France’s outspoken, yet controversial, Marine Le Pen is surging ahead of her rivals in opinion polls. The leader of France’s National Front won 28 per cent of first votes in a poll conducted by Le Monde. President Francois Hollande has witnessed a remarkable decrease in the amount of popular support among French people as he only acquired 14 per cent of the popular vote. This survey, which was compiled ahead of the French presidential election in April-May 2017, showed that former president, Nicholas Sarkozy, was on track with 21 per cent of first votes. Considering UKIP has been emerging as a political force in the United Kingdom since 2012, does Le Pen’s rise to popularity demonstrate a growing trend in France of hostility and disillusionment towards the traditional establishment parties? And what could possibly be causing this rise of the far-right in France?
53 per cent of French voters suggested that they are not satisfied with their current leader. This marks a ten per cent increase since interviews began in March this year.

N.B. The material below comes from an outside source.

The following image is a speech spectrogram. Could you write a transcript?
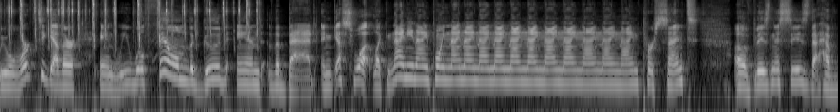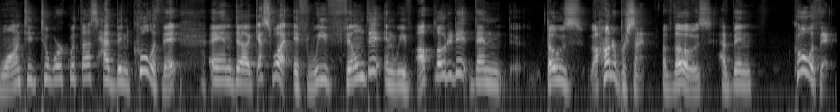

The significant increase in Le Pen’s popularity has long been associated with her opposition to the Euro and the EU. Like Farage in the United Kingdom, Le Pen is pushing for a referendum on France’s membership of the EU. The recent success of Vote Leave in managing a campaign that resulted in Britain voting to withdraw from the EU will only increase her demands for a similar referendum in France. Le Pen hailed the Leave result in Britain on the day the results were announced. But that does not explain why demands for an EU referendum in France have grown in recent years or why Le Pen’s popularity is on the rise.
Don Murray of CBC News reported that a French woman he spoke to in the south of France was not terrified of the economic crisis in France, but of incidents like an encounter between tourists and young Arab men, whereby the latter suggested to the former that the street was theirs and access for outsiders was blocked. Murray reported that Carpentras, the city that is home to MP Marion Marechal-Le Pen, the granddaughter of Marine Le Pen, is a divided city. Even though the woman he spoke to was not concerned by economic insecurity, Murray suggested that ‘fear is the wedge’ that is fundamentally dividing this town and many others in France. For example, unemployment among young people stands at 25%. Many are convinced that factors such as the free movement of workers has allowed outsiders, Muslims in particular, to have secured all the scarce jobs in France.
Compared to the days of economic prosperity of the 1990s and 2000s, the divisions in Carpentras are considerably more visible today. Carpentras is now a city with a Muslim minority of up to 15%. Today, many more Muslim women walk the streets of France veiled, even young Muslim women born in France. This suggests a rise in immigration can be linked to growing economic insecurity since the end of the boom years during the 1990s and 2000s.
The Carpentras weekly market consists of stands where men and women of North African decent sell their vegetables. These specific stalls have increased in numbers in recent years.
Therefore, it is reasonable to attribute the National Front’s success with growing support in the south of France. In the ‘elections regionales’ in December 2015, the National Front took 52% of the vote in the second round in Carpentras. It is no remarkable coincidence that these results happened; they took place just a month after the atrocious terrorist atrocities in France that resulted in 130 people being killed.
Le Pen’s growing support will also increase pressure on Hollande to call for an EU referendum in his own country, even though he has overwhelmingly rejected calls for such a referendum. So far, opinion polls suggest that 41 per cent of French people would vote to leave the EU if a referendum was called in France tomorrow. Whilst this is not a sufficient enough result to win a referendum, Le Pen’s calls for a referendum and her argument that the Euro is associated with a decline in jobs and economic growth in France will certainly chime with those who demand a French EU referendum.
Therefore, it is clear that the reasons behind Le Pen’s surging popularity are a result of fears over uncontrolled immigration as a result of EU membership, general disillusionment towards the French establishment and the EU, and economic insecurity linked to France’s membership of the Eurozone. These issues sound increasingly familiar with the situation in Britain prior to June 23rd, and whilst many political commentators have dismissed Le Pen’s chances of winning next year, there is no doubt the National Front’s popularity will continue to grow in the future regardless of the results next year. The French establishment cannot afford to continue to ignore these issues.